From today masks are required to be worn on all public transport in Auckland and on all flights throughout the country.
Masks will need to be worn on all public transport in Auckland and in and out of Auckland and on domestic flights throughout the country from this Thursday, Minister for COVID-19 Response Chris Hipkins said today.
“I will be issuing an Order under the COVID-19 Response Act requiring the wearing of face coverings on all public transport into, out of and through the Auckland region, including for taxi and Uber drivers, and on all New Zealand passenger flights. This will come into force at 11.59pm on Wednesday 18 November,” Chris Hipkins said.
“Adding mask wearing to the toolbox of measures against the virus is a sensible precaution and the time is right to make the move.
From 11.59pm on Wednesday 18 November, the use of face coverings will be mandatory for:
- people travelling on public transport services in into, out of the Auckland region (except for children – under 12 years of age);
- the drivers of small passenger service vehicles in Auckland, such as taxis and app-based ride services, but not their passengers; and,
people travelling on passenger flights throughout New Zealand.
- Children and young people travelling to and from school are exempt from face covering requirements on school buses and other school transport.
A full list of exemptions will be on the COVID-19 Government website.

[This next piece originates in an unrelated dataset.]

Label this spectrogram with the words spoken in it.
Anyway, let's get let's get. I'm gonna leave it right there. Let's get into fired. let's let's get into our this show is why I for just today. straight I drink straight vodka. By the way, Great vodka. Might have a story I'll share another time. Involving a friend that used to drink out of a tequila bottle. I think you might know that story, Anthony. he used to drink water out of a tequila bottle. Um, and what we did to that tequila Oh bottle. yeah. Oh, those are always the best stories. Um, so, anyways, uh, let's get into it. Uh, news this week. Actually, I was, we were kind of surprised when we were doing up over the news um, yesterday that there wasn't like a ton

“We will take an ‘educate and encourage’ approach. Police can enforce the new rules – but this will be a last resort. Bus drivers and other transport workers will not be responsible for enforcing the new requirement.”
One of the immediate questions that comes up from rules like this is what it will do to public transport use, which has yet to fully recover. Will it put people off using PT? Only time will tell but based on the last time they were mandatory, during the second lockdown until we re-entered level-1 in early October, it might not have much impact at all. In fact, one of the the things we saw back then was as a general rule, PT use recovered as we moved up levels following the second lockdown compared to the first.

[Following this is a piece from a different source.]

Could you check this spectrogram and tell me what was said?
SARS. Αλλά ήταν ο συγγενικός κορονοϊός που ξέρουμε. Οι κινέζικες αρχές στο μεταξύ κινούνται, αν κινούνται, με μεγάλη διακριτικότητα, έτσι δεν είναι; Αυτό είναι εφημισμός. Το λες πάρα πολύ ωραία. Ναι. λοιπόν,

It’s also a good time just to see where we’re at with PT use.
We entered level-1 again on Thursday 8 October meaning we had nearly a full month with no restrictions. In total during October we had just under 5.3 million trips taken on PT. That’s about 59% of what we saw in October last year (8.94 million). As I’ve talked about before, it’s the rail network that is seeing the most impact due to the Kiwirail maintenance works both slowing down services and shutting down some sections of tracks resulting in rail boardings being just under half of what they were. With the line south of Puhinui once again reopen, it will be interesting to see what impact that has on usage.
Auckland Transport have continued publish daily data (updated weekly) on PT usage by mode. This is something they should be applauded for and from what I can find, this is the most open and transparent of any city in the world.
The data shows that on an average weekday, we recovered to just over 70% of normal by late October but it has slipped a bit since then. This has been accentuated by the scare last week that saw the government asking people to work from home on the Friday if possible – the usage levels for last week had been trending back up before that time.
On a 12-month rolling basis boardings have fallen from 103.6 million before the pandemic to just 66 million as of the end of October and we will continue to see that number fall for some time yet.
However, so far we appear to be doing better than most cities. I’ve published this before but have now updated them to the latest data. As a reminder, this is looking at the level of usage compared to the same month the year before.
Over time I do think we’ll see usage return to, and eventually exceed, what we were seeing before the pandemic.
Waka Kotahi NZTA have been conducting some regular research throughout the year on a range of aspects. The most recent was from late October so hopefully we’ll get a new one soon. One interesting finding is that work from home rates have been declining since lockdown.
It also appears that those working from home were most likely to be PT users while those who walk and cycle are more likely to have worked away from home.
Finally, on an unrelated note, tickets for City Rail Link’s “Boring Day Out” event at Mt Eden are available from 10am today. If it’s anything like the tunnel walk it will be popular and they’ll disappear quickly.